→ **Problem details**
In the entries below, find the line with "The sound in" and the line with "Given this spectrogram, generate"; reproduce those two lines and all lines between them exactly, without pictures.

→ **Dataset extract**

■ ■ ■ ■ ■ ■ ■

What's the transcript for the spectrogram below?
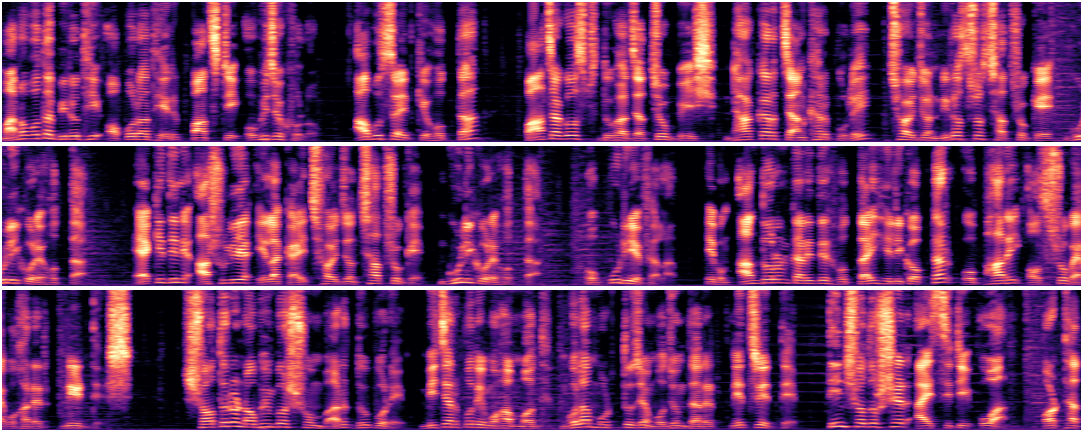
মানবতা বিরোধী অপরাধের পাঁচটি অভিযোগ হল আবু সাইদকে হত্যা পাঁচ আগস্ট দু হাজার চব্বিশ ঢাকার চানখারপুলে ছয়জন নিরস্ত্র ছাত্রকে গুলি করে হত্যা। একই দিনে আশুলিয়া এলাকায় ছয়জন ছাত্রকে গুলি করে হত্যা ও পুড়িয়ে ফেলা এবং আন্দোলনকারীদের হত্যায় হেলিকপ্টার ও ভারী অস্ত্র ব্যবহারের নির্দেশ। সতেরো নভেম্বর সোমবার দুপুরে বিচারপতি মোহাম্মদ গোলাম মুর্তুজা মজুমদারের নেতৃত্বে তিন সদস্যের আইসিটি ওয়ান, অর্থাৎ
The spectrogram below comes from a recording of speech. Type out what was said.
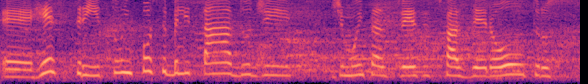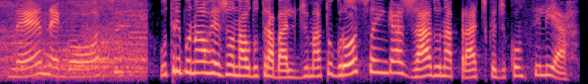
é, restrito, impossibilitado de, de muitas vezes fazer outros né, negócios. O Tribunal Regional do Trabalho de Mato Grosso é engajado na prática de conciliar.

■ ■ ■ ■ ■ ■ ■

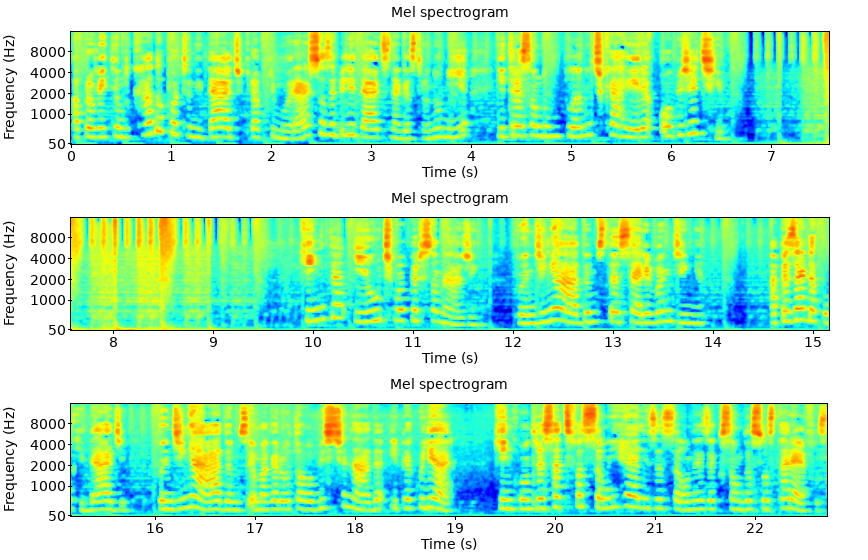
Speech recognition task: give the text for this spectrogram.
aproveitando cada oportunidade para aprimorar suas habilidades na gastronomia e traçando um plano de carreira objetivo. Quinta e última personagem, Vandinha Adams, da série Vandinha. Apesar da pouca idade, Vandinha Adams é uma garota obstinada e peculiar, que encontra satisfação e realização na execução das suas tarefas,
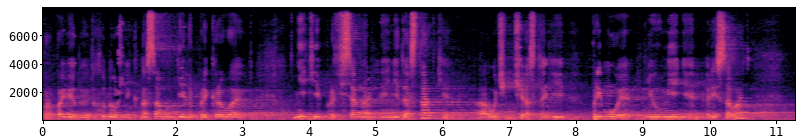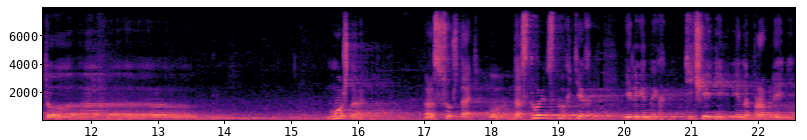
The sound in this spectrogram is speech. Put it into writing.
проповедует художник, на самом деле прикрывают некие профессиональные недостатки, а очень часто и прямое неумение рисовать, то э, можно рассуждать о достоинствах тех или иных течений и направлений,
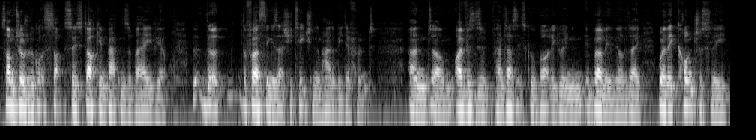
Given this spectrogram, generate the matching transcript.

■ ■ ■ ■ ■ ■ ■

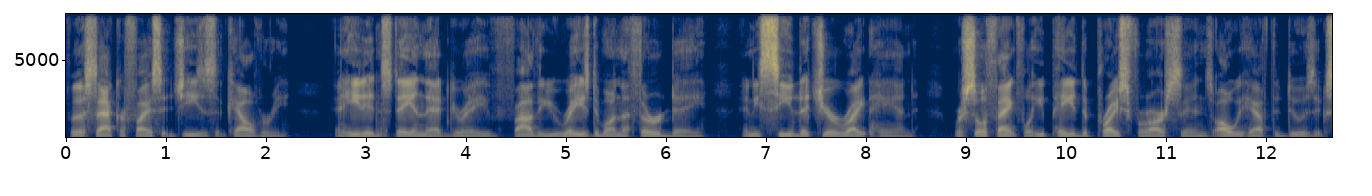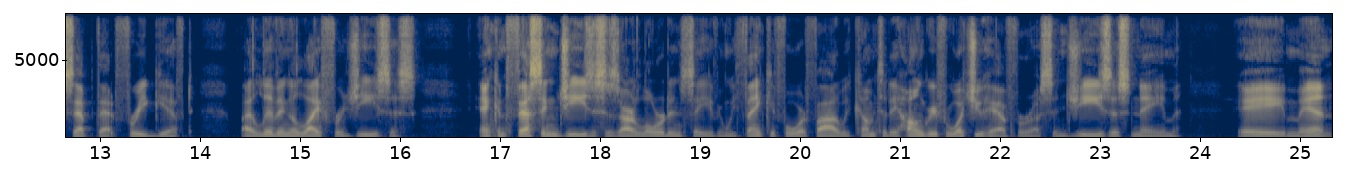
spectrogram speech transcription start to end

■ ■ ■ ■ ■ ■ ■

→ **Answer box**
The sound in this spectrogram is speech. Put it into writing.
проповедует художник, на самом деле прикрывают некие профессиональные недостатки, а очень часто и прямое неумение рисовать, то э, можно рассуждать о достоинствах тех или иных течений и направлений,
Given this spectrogram, generate the matching transcript.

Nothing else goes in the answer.